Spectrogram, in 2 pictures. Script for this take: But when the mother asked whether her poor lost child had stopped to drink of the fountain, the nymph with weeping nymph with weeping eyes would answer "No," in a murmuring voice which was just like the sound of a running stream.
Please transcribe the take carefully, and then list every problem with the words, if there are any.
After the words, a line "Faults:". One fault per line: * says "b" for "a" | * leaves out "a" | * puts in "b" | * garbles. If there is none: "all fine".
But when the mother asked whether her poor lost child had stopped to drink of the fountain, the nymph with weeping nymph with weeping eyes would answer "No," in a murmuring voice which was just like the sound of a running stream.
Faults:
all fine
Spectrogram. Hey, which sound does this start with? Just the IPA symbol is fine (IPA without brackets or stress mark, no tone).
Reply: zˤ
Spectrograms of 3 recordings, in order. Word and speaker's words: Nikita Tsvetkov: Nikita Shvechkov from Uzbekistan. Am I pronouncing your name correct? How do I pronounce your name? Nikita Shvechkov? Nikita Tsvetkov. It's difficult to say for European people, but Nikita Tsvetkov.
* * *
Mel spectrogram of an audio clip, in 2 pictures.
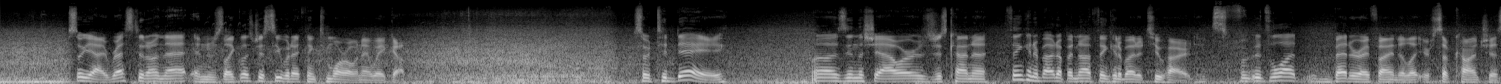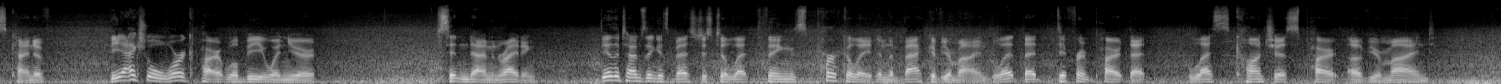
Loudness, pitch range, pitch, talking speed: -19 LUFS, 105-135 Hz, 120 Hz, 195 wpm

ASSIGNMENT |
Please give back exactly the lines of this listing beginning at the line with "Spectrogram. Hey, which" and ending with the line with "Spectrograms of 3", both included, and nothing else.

RESULT FOR THIS EXERCISE |
Spectrogram. Hey, which sound does this start with? Just the IPA symbol is fine (IPA without brackets or stress mark, no tone).
Reply: zˤ
Spectrograms of 3 recordings, in order. Word and speaker's words: Nikita Tsvetkov: Nikita Shvechkov from Uzbekistan. Am I pronouncing your name correct? How do I pronounce your name? Nikita Shvechkov? Nikita Tsvetkov. It's difficult to say for European people, but Nikita Tsvetkov.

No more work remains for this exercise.